▶ PROBLEM TO WORK ON: The response must consist of every record, restated word for word.

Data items
┄┄┄┄┄┄┄┄┄┄┄┄┄┄┄┄┄┄┄┄

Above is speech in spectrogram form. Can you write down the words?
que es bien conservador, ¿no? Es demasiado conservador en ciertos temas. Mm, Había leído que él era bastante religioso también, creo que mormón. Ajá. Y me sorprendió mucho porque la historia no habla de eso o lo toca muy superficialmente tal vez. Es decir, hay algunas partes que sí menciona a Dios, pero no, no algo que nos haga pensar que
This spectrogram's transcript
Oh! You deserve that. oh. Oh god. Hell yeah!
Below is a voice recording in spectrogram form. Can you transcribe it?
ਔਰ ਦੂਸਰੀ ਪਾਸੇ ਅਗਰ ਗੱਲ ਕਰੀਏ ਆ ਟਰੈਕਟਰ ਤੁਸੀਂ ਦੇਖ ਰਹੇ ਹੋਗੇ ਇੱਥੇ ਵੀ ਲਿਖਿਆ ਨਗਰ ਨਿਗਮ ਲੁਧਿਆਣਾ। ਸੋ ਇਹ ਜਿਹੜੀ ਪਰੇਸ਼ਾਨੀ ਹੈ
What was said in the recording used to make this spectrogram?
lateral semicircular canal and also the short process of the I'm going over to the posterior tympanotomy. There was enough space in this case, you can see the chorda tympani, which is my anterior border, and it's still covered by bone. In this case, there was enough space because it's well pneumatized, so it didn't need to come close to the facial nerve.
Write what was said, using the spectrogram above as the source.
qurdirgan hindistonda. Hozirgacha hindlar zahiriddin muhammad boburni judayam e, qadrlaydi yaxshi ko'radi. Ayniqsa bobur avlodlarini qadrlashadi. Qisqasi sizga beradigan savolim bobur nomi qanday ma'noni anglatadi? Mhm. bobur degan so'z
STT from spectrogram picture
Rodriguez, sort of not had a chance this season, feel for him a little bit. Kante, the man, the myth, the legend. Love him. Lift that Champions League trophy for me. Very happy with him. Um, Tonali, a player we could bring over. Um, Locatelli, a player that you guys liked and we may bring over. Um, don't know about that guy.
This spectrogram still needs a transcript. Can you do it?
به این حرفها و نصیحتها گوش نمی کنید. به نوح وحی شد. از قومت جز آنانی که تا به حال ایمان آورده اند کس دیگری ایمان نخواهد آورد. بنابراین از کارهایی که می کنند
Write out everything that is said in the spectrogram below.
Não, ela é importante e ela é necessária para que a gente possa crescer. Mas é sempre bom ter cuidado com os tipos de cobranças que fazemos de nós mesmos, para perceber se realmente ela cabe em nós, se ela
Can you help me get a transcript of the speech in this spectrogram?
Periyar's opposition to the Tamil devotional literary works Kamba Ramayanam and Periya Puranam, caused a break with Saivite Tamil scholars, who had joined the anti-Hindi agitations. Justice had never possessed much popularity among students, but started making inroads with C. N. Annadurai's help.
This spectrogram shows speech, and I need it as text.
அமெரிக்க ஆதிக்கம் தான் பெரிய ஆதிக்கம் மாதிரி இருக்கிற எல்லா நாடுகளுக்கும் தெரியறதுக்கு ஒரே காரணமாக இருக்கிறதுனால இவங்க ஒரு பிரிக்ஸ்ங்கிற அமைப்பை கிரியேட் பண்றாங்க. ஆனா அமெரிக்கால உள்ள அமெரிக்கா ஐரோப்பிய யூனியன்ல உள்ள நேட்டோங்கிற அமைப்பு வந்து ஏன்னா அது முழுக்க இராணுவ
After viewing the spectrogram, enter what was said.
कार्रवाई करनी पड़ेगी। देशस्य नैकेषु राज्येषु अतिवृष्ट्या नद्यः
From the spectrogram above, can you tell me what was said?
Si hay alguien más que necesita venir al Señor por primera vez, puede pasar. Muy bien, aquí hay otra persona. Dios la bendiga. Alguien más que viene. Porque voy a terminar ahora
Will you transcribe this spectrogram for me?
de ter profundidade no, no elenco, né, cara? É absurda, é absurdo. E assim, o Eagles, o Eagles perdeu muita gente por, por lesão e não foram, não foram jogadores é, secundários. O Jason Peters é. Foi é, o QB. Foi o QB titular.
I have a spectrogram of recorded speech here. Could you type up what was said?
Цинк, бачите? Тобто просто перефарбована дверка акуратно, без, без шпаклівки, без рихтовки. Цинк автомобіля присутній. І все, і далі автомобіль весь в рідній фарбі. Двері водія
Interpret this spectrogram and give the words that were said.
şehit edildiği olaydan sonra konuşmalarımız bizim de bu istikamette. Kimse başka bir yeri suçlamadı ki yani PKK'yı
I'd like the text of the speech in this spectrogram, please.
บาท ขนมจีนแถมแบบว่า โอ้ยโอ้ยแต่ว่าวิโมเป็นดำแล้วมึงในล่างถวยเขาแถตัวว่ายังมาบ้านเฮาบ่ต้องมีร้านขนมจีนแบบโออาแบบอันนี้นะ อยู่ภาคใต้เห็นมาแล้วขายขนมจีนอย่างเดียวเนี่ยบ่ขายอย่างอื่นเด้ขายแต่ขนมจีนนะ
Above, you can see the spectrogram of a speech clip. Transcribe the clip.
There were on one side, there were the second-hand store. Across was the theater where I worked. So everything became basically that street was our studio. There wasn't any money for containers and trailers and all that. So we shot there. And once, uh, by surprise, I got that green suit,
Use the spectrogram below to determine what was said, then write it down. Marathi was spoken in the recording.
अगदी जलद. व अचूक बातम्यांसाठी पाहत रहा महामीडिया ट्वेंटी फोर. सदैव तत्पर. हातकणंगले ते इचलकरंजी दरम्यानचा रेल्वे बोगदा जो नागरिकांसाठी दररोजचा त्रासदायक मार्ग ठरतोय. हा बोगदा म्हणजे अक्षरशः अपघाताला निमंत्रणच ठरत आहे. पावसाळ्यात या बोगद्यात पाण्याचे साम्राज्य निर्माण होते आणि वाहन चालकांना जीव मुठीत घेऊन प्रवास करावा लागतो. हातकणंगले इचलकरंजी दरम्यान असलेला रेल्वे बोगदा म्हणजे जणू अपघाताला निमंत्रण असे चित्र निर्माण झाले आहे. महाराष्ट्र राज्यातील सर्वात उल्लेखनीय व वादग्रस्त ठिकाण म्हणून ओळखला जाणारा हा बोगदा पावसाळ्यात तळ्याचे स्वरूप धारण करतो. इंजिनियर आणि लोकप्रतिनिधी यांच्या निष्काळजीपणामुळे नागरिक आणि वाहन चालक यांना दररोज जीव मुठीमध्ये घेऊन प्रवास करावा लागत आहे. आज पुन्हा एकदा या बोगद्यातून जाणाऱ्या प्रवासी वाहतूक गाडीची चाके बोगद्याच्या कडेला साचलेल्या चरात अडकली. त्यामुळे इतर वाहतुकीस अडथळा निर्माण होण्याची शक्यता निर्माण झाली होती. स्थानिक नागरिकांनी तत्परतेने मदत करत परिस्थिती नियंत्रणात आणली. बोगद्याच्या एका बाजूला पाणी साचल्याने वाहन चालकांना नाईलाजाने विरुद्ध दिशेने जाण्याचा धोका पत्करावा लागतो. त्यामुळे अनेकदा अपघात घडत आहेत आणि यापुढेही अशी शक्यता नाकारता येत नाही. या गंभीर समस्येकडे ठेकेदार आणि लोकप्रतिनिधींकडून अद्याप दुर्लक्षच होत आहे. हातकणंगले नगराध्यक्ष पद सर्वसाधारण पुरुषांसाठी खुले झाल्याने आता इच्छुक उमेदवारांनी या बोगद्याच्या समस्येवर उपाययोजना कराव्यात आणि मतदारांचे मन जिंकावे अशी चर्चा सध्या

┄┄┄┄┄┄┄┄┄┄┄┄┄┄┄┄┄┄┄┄

▶ SOLUTION FOR THIS EXERCISE:
Above is speech in spectrogram form. Can you write down the words?
que es bien conservador, ¿no? Es demasiado conservador en ciertos temas. Mm, Había leído que él era bastante religioso también, creo que mormón. Ajá. Y me sorprendió mucho porque la historia no habla de eso o lo toca muy superficialmente tal vez. Es decir, hay algunas partes que sí menciona a Dios, pero no, no algo que nos haga pensar que
This spectrogram's transcript
Oh! You deserve that. oh. Oh god. Hell yeah!
Below is a voice recording in spectrogram form. Can you transcribe it?
ਔਰ ਦੂਸਰੀ ਪਾਸੇ ਅਗਰ ਗੱਲ ਕਰੀਏ ਆ ਟਰੈਕਟਰ ਤੁਸੀਂ ਦੇਖ ਰਹੇ ਹੋਗੇ ਇੱਥੇ ਵੀ ਲਿਖਿਆ ਨਗਰ ਨਿਗਮ ਲੁਧਿਆਣਾ। ਸੋ ਇਹ ਜਿਹੜੀ ਪਰੇਸ਼ਾਨੀ ਹੈ
What was said in the recording used to make this spectrogram?
lateral semicircular canal and also the short process of the I'm going over to the posterior tympanotomy. There was enough space in this case, you can see the chorda tympani, which is my anterior border, and it's still covered by bone. In this case, there was enough space because it's well pneumatized, so it didn't need to come close to the facial nerve.
Write what was said, using the spectrogram above as the source.
qurdirgan hindistonda. Hozirgacha hindlar zahiriddin muhammad boburni judayam e, qadrlaydi yaxshi ko'radi. Ayniqsa bobur avlodlarini qadrlashadi. Qisqasi sizga beradigan savolim bobur nomi qanday ma'noni anglatadi? Mhm. bobur degan so'z
STT from spectrogram picture
Rodriguez, sort of not had a chance this season, feel for him a little bit. Kante, the man, the myth, the legend. Love him. Lift that Champions League trophy for me. Very happy with him. Um, Tonali, a player we could bring over. Um, Locatelli, a player that you guys liked and we may bring over. Um, don't know about that guy.
This spectrogram still needs a transcript. Can you do it?
به این حرفها و نصیحتها گوش نمی کنید. به نوح وحی شد. از قومت جز آنانی که تا به حال ایمان آورده اند کس دیگری ایمان نخواهد آورد. بنابراین از کارهایی که می کنند
Write out everything that is said in the spectrogram below.
Não, ela é importante e ela é necessária para que a gente possa crescer. Mas é sempre bom ter cuidado com os tipos de cobranças que fazemos de nós mesmos, para perceber se realmente ela cabe em nós, se ela
Can you help me get a transcript of the speech in this spectrogram?
Periyar's opposition to the Tamil devotional literary works Kamba Ramayanam and Periya Puranam, caused a break with Saivite Tamil scholars, who had joined the anti-Hindi agitations. Justice had never possessed much popularity among students, but started making inroads with C. N. Annadurai's help.
This spectrogram shows speech, and I need it as text.
அமெரிக்க ஆதிக்கம் தான் பெரிய ஆதிக்கம் மாதிரி இருக்கிற எல்லா நாடுகளுக்கும் தெரியறதுக்கு ஒரே காரணமாக இருக்கிறதுனால இவங்க ஒரு பிரிக்ஸ்ங்கிற அமைப்பை கிரியேட் பண்றாங்க. ஆனா அமெரிக்கால உள்ள அமெரிக்கா ஐரோப்பிய யூனியன்ல உள்ள நேட்டோங்கிற அமைப்பு வந்து ஏன்னா அது முழுக்க இராணுவ
After viewing the spectrogram, enter what was said.
कार्रवाई करनी पड़ेगी। देशस्य नैकेषु राज्येषु अतिवृष्ट्या नद्यः
From the spectrogram above, can you tell me what was said?
Si hay alguien más que necesita venir al Señor por primera vez, puede pasar. Muy bien, aquí hay otra persona. Dios la bendiga. Alguien más que viene. Porque voy a terminar ahora
Will you transcribe this spectrogram for me?
de ter profundidade no, no elenco, né, cara? É absurda, é absurdo. E assim, o Eagles, o Eagles perdeu muita gente por, por lesão e não foram, não foram jogadores é, secundários. O Jason Peters é. Foi é, o QB. Foi o QB titular.
I have a spectrogram of recorded speech here. Could you type up what was said?
Цинк, бачите? Тобто просто перефарбована дверка акуратно, без, без шпаклівки, без рихтовки. Цинк автомобіля присутній. І все, і далі автомобіль весь в рідній фарбі. Двері водія
Interpret this spectrogram and give the words that were said.
şehit edildiği olaydan sonra konuşmalarımız bizim de bu istikamette. Kimse başka bir yeri suçlamadı ki yani PKK'yı
I'd like the text of the speech in this spectrogram, please.
บาท ขนมจีนแถมแบบว่า โอ้ยโอ้ยแต่ว่าวิโมเป็นดำแล้วมึงในล่างถวยเขาแถตัวว่ายังมาบ้านเฮาบ่ต้องมีร้านขนมจีนแบบโออาแบบอันนี้นะ อยู่ภาคใต้เห็นมาแล้วขายขนมจีนอย่างเดียวเนี่ยบ่ขายอย่างอื่นเด้ขายแต่ขนมจีนนะ
Above, you can see the spectrogram of a speech clip. Transcribe the clip.
There were on one side, there were the second-hand store. Across was the theater where I worked. So everything became basically that street was our studio. There wasn't any money for containers and trailers and all that. So we shot there. And once, uh, by surprise, I got that green suit,
Use the spectrogram below to determine what was said, then write it down. Marathi was spoken in the recording.
अगदी जलद. व अचूक बातम्यांसाठी पाहत रहा महामीडिया ट्वेंटी फोर. सदैव तत्पर. हातकणंगले ते इचलकरंजी दरम्यानचा रेल्वे बोगदा जो नागरिकांसाठी दररोजचा त्रासदायक मार्ग ठरतोय. हा बोगदा म्हणजे अक्षरशः अपघाताला निमंत्रणच ठरत आहे. पावसाळ्यात या बोगद्यात पाण्याचे साम्राज्य निर्माण होते आणि वाहन चालकांना जीव मुठीत घेऊन प्रवास करावा लागतो. हातकणंगले इचलकरंजी दरम्यान असलेला रेल्वे बोगदा म्हणजे जणू अपघाताला निमंत्रण असे चित्र निर्माण झाले आहे. महाराष्ट्र राज्यातील सर्वात उल्लेखनीय व वादग्रस्त ठिकाण म्हणून ओळखला जाणारा हा बोगदा पावसाळ्यात तळ्याचे स्वरूप धारण करतो. इंजिनियर आणि लोकप्रतिनिधी यांच्या निष्काळजीपणामुळे नागरिक आणि वाहन चालक यांना दररोज जीव मुठीमध्ये घेऊन प्रवास करावा लागत आहे. आज पुन्हा एकदा या बोगद्यातून जाणाऱ्या प्रवासी वाहतूक गाडीची चाके बोगद्याच्या कडेला साचलेल्या चरात अडकली. त्यामुळे इतर वाहतुकीस अडथळा निर्माण होण्याची शक्यता निर्माण झाली होती. स्थानिक नागरिकांनी तत्परतेने मदत करत परिस्थिती नियंत्रणात आणली. बोगद्याच्या एका बाजूला पाणी साचल्याने वाहन चालकांना नाईलाजाने विरुद्ध दिशेने जाण्याचा धोका पत्करावा लागतो. त्यामुळे अनेकदा अपघात घडत आहेत आणि यापुढेही अशी शक्यता नाकारता येत नाही. या गंभीर समस्येकडे ठेकेदार आणि लोकप्रतिनिधींकडून अद्याप दुर्लक्षच होत आहे. हातकणंगले नगराध्यक्ष पद सर्वसाधारण पुरुषांसाठी खुले झाल्याने आता इच्छुक उमेदवारांनी या बोगद्याच्या समस्येवर उपाययोजना कराव्यात आणि मतदारांचे मन जिंकावे अशी चर्चा सध्या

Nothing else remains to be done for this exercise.